At some point in almost every interview you are asked “Do you have any questions for me?”
This is not the innocent question it appears to be.
The interviewer is not hoping to tell you how they can please you! Therefore, questions about mentoring, benefits, or anything else that the company can do for you, are better saved for when you have an offer.
The interviewer is really hoping that the questions you ask will be an indication of:
1. How interested you are in the position, the company and the industry.
Recruiting for new positions is expensive in time and money for any company. The amount of interest and knowledge you show gives the interviewer the sense that you are genuinely interested in THIS PARTICULAR position/company/industry and will stay for a reasonable amount of time.
2. Your work ethic, creativity and courage.
By asking probing, well informed questions you show your work ethic – your willingness to put in the time to research the company beyond their website and general public knowledge. It is also an indication of your creativity and ability to think beyond the surface, and your courage to ask some challenging questions.
Great questions lead the interviewer to believe that you will be a good investment for the company.
I recommend having at least 5-7 questions prepared. You don’t have to ask them all, but often some are answered in the course of the interview and you might have asked one or two earlier in the interview if it came up in an organic way. You want to always have a few in reserve so you are never caught empty handed at the end of the interview.
Be sure to lead into any question by talking about your knowledge of the subject first. For example: “I know that in the past 12 months the proliferation of other streaming media companies have reduced your market share by 20%. How do you plan to win customers back? Are you considering doing it through pricing, advertising spend, or offering new services/products? “
If that isn’t appropriate for the type of question you are asking, then be sure to express the reason you are asking. For example: “I know that professional growth can only take place with regular constructive feedback delivered in a way that enables the recipient to feel empowered to

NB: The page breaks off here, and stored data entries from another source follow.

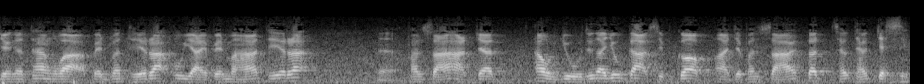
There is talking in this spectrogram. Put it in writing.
จนกระทั่งว่าเป็นพระเถระผู้ใหญ่เป็นมหาเถระพรรษาอาจจะเอ้าอยู่ถึงอายุเก้าสิบก็อาจจะพรรษาก็แถวแถวเจ็ดสิบ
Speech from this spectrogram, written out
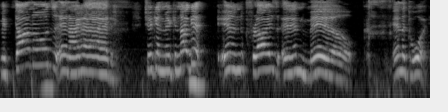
McDonald's and I had chicken McNugget and fries and milk and a toy.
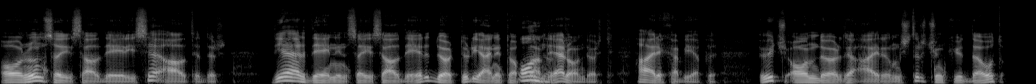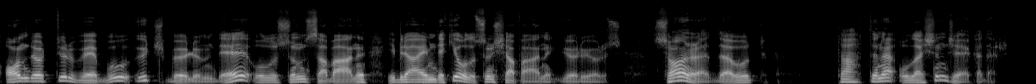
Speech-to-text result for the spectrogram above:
O'nun sayısal değeri ise 6'dır. Diğer D'nin sayısal değeri 4'tür yani toplam 14. değer 14. Harika bir yapı. 3 14'e ayrılmıştır çünkü Davut 14'tür ve bu 3 bölümde ulusun sabahını, İbrahim'deki ulusun şafağını görüyoruz. Sonra Davut tahtına ulaşıncaya kadar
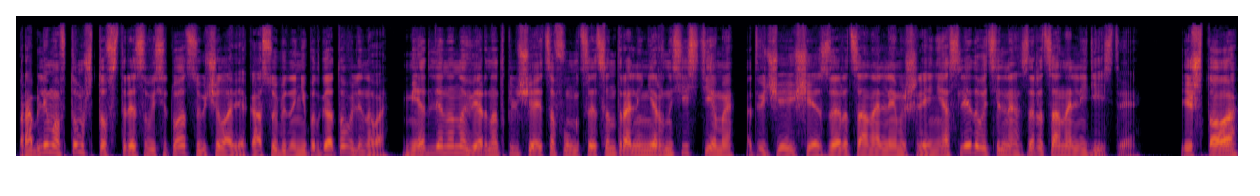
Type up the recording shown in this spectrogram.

grow. How and when is feedback delivered? Are managers given professional education about how to deliver feedback so that it is constructive and motivating?” This can be even better if you can mention something you learned about the company in your research. For example: I saw your company mentioned in an article in (NAME OF PUBLICATION) about the importance of a feedback culture. How do you support a feedback culture differently than other companies? Is there professional development around delivering feedback?
Here are some examples of questions that can set you apart from other candidates. You need to consider the position and seniority of the person you are asking. Not all these questions are appropriate for every interviewer. Again, where applicable, lead into the question with what you already know and/or what your concern is that prompts you to ask the question.
Company growth/vision and strategies:
1. What is the largest risk to the success of this company? Is it internal or external?
2. What is something the company/team has tried to accomplish but failed? What is the main reason for that outcome?
3. What is the most surprising success the company/team has achieved? What made it surprising and to what do you ascribe that success?
4. Which companies or leaders do the leaders of this company look to for inspiration?
5. If I asked the Board or your Investors what they are most proud of, what would they say? Most worried about?
Culture and Values:
6. What is something that would happen here that would never happen at any other company?
7. Has the company ever made a decision in favor of its values knowing that it may have a negative effect on revenue?
8. How have you grown or changed during your time here? What about the culture here supported that transformation?
9. Is there anything the company has changed solely at the request of its employees?
Team Collaboration and Dynamics:
10. What is the relative weight you ascribe to the way a team member conducts their work versus the work product they produce?
11. What is the hardest piece of feedback you have received and the hardest one you have given to a team member?
12. What was a great experience you had with a member of your team or more specifically someone in this role? Why was it so great?
Although, as I mentioned, I do not recommend it, if you feel compelled to ask questions about things that benefit you (like professional development,) then, at the very least, ask it in a general way so it doesn’t sound like you are looking for benefits. For example, ask how the senior and junior team members work together rather than about mentoring opportunities.
Asking great questions can be pivotal in creating a good impression on the interviewer. Because questions are usually the last thing you talk about in an interview, it will be what the interviewer has uppermost in mind as they are writing their recommendation for your progress in the application process.
Don’t forget to pay close attention to the answers to these questions! They give you valuable information about the company. And that information can help you prepare for the next step in the interview process. The answers may also give rise to even more great questions for this company and perhaps other companies that you interview with.
So ask away!
Contributed by Betsy Kent, Career Coach. Don’t know what to create because you don’t even know what you want to do? Want to get UNSTUCK on defining your purpose? CLICK HERE to take Betsy Kent’s PURPOSE FINDER QUIZ and get started.